Especially important to north facing apartments, well designed wintergardens provide a thermal barrier, warming the air between the exterior skin of the building and the interior.
This slows the rate that heat disappears from your cosy flat, and they provide you with a useable space in all weathers, all year around.
In cold winters, a glazed-in winter garden versus a balcony, will significantly reduce thermal losses and improve your heating bills.
I should start by saying that the majority of apartments in the modern developments across Canary Wharf and throughout the Isle of Dogs are well thought out. Developers are clearly targeting the premium end of the new build market and have invested in strong architecture.
However there do seem to be the odd apartments where winter gardens seemed to have been added in as a last minute afterthought, and in this case just remove space from area of the living room.
Winter gardens that aren’t an integral part of the building design lack any real benefit, but do take away precious space.
With nothing more than a slim retractable glass screen placed in front of a window, is there any real advantage to winter gardens like this? With continuous wooden flooring, and no difference in temperature between the two areas, you could argue this winter garden is doing nothing more than taking up valuable living room space.
This is not a disadvantage of winter gardens specifically, however they are often incorporated within buildings or apartments in buildings that would otherwise have a major noise problem.
Wintergardens are frequently seen on lower floors where buildings are opposite busy roads or train lines, where developers may have wanted to have placed a balcony, but have been unable due to noise regulations.
An example of this can be seen even in the most premium of developments.
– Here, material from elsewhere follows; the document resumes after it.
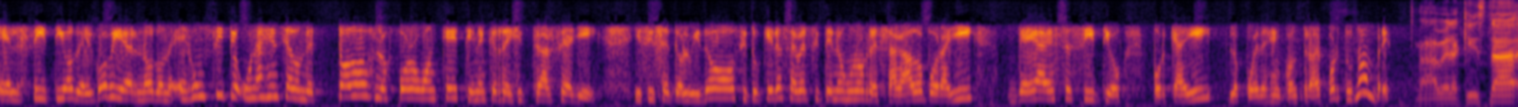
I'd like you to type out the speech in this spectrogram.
el sitio del gobierno, donde es un sitio, una agencia donde todos los 401k tienen que registrarse allí. Y si se te olvidó, si tú quieres saber si tienes uno rezagado por allí, ve a ese sitio, porque ahí lo puedes encontrar por tu nombre. A ver, aquí está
Despite The Wardians focus on outdoor garden balconies, flats on the lower floors that are adjacent to Canary Wharf’s DLR line have glazed-in wintergardens instead to try and mitigate their noisy outlook.
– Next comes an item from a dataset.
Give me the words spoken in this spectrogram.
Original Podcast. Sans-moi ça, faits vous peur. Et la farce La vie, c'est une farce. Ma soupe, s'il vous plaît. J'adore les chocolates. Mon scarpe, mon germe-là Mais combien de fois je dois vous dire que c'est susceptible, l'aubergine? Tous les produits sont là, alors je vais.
It’s good to check that the winter garden is there for the benefit of the owner and not because the developer has been forced into it by building so closely to external noise or pollution.
In 2014, the various government agencies commission a joint report to be completed by the Good Homes Alliance, looking into new build developments that were suffering from excessive heat.
Fully openable windows should form a standard feature of winter garden design.Good Homes Alliance – 2014
It found apartments throughout London had poorly designed wintergardens, that hindered ventilation but also created unmanageable temperatures inside. Their findings showed that the overheating risk was originally not anticipated as a problem during the design phase, with developers solely focused on reducing noise and retaining heat in the winter.
Several south facing properties with wintergardens suffered from extreme heat in the summer, created by their poorly designed winter gardens greenhouse effect.
The reports key findings were to ensure that wintergarden windows were large and fully openable, to allow heat built up in the summer months to be dumped, so consider this alongside the orientation of your apartment.
Wintergardens can provide a great alternative to balconies. For the green fingered, they enable you to enjoy a much wider variety of houseplants than the UK climate would otherwise allow.
Whilst clearly a personal preference as to whether you prefer the fresh air of a balcony, a well designed winter garden can both reduce noise and heat loss, whilst providing a useable space all year round.
However, wintergardens do have some downsides, potentially inducing excessive heat or being used to cover up for noise problems.
Therefore it is important to look for a winter garden that has been designed as an integral part of the building, not as an afterthought, or the negatives might outweigh any gains.